1. Match your plants to your pots.

I get it, planters are pretty! When you find one with that crackled glaze and scalloped edge you’ve been looking for, it’s hard to pass up. But not every plant can grow in every pot. Research the recommended container depths before you accidentally squander your squash (10–12 inches) or your spinach (8–9 inches).

2. Substitute soil with container mix.

Regular garden soil doesn’t contain enough air or retain enough moisture for potted plants. Usually, container mix combines soil with moss, perlite, and coarse sand, but the mixture will depend on what you’re hoping to grow.

3. Curate your plant companions.

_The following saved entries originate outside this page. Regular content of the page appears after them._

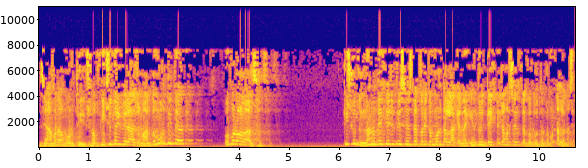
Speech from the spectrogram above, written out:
যে আমরা মূর্তি, সবকিছুতেই বিরাজমান, তো মূর্তিতে ওপর আছে। কিছু না দেখে যদি চেষ্টা করি তো মনটা লাগে না, কিন্তু দেখে যখন চেষ্টা করব তো মনটা লাগছে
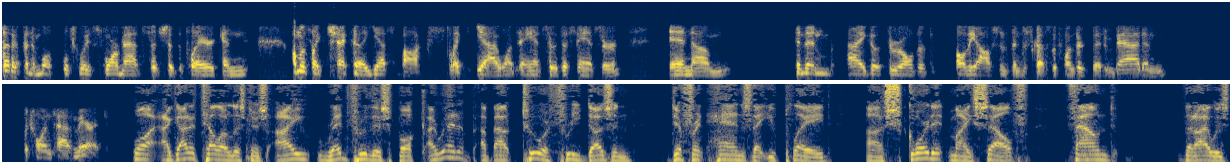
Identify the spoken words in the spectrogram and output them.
set up in a multiple choice format such that the player can almost like check a yes box, like, yeah, I want to answer this answer. And, um, and then I go through all the, all the options and discuss which ones are good and bad and which ones have merit. Well, I got to tell our listeners, I read through this book. I read about two or three dozen different hands that you played, uh, scored it myself, found that I was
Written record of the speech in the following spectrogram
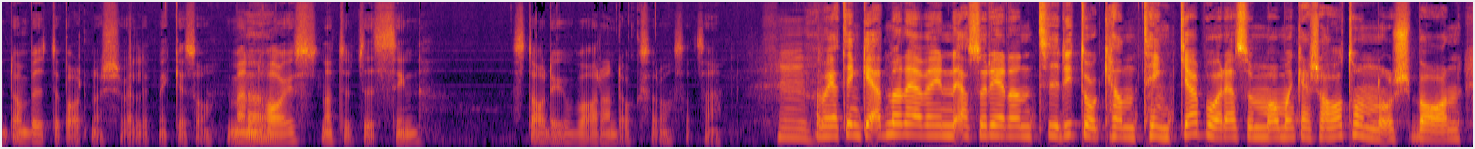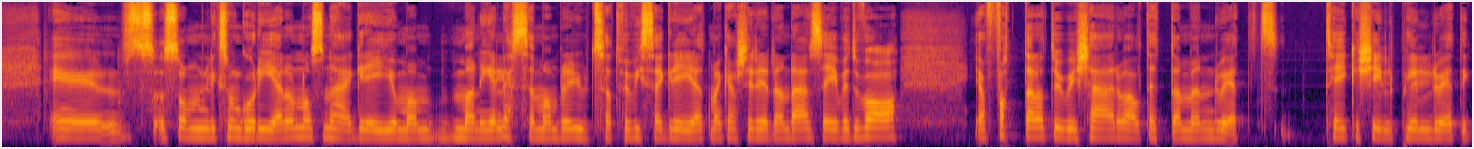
De byter partners väldigt mycket så, men har ju naturligtvis sin stadigvarande också då så att säga. Mm. Ja, men jag tänker att man även alltså redan tidigt då kan tänka på det, alltså om man kanske har tonårsbarn eh, som liksom går igenom någon sån här grej och man, man är ledsen, man blir utsatt för vissa grejer, att man kanske redan där säger, vet du vad, jag fattar att du är kär och allt detta men du vet, take a chill pill, du vet det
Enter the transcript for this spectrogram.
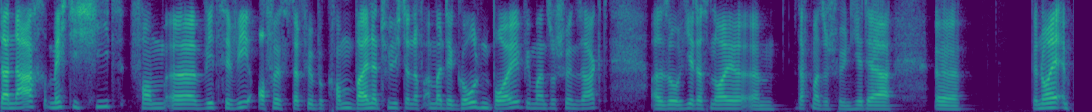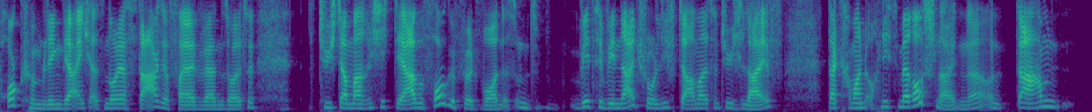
danach mächtig Heat vom äh, WCW-Office dafür bekommen, weil natürlich dann auf einmal der Golden Boy, wie man so schön sagt, also hier das neue, ähm, sagt man so schön, hier der, äh, der neue Emporkömmling, der eigentlich als neuer Star gefeiert werden sollte, natürlich da mal richtig derbe vorgeführt worden ist. Und WCW Nitro lief damals natürlich live. Da kann man auch nichts mehr rausschneiden. Ne? Und da haben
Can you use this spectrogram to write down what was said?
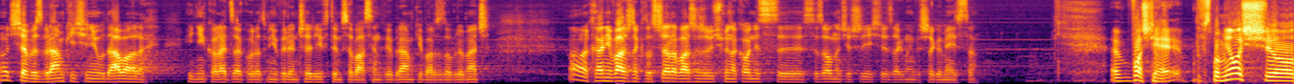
No dzisiaj bez bramki się nie udało, ale inni koledzy akurat mnie wyręczyli, w tym Sebastian dwie bramki, bardzo dobry mecz. No chyba nieważne kto strzela, ważne żebyśmy na koniec y, sezonu cieszyli się z jak najwyższego miejsca. Właśnie, wspomniałeś, o,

Native Americans didn’t grow corn, beans, and squash together because they were their favorite foods — some plants grow best in the presence of others. Likewise, some plants have detrimental effects on each other. For example, corn, beans, and squash (aka the “Three Sisters”) grow well together because the corn provides structure for the beans to climb, beans provide nitrogen to help the others grow, and squash leaves shade the ground and trap in moisture. To get the most out of your garden, keep your plant’s best companions in mind.

4. Keep the sun’s rays in mind.

This might sound obvious, but hear me out: While (most) plants need ample sunlight, too much can be a bad thing. Unshaded balconies can sometimes turn into scorchingly hot plant-killers. Watch where the sunlight tracks on your patio or windowsill throughout the day, and then look up which of your plants need more sunlight and which need less. Don’t leave your poor tomatoes in the shade while your carrots bake in too much sun. (Carrots, like other root vegetables and peas, grow more foliage and less edible material if they’re in the sun for too long.)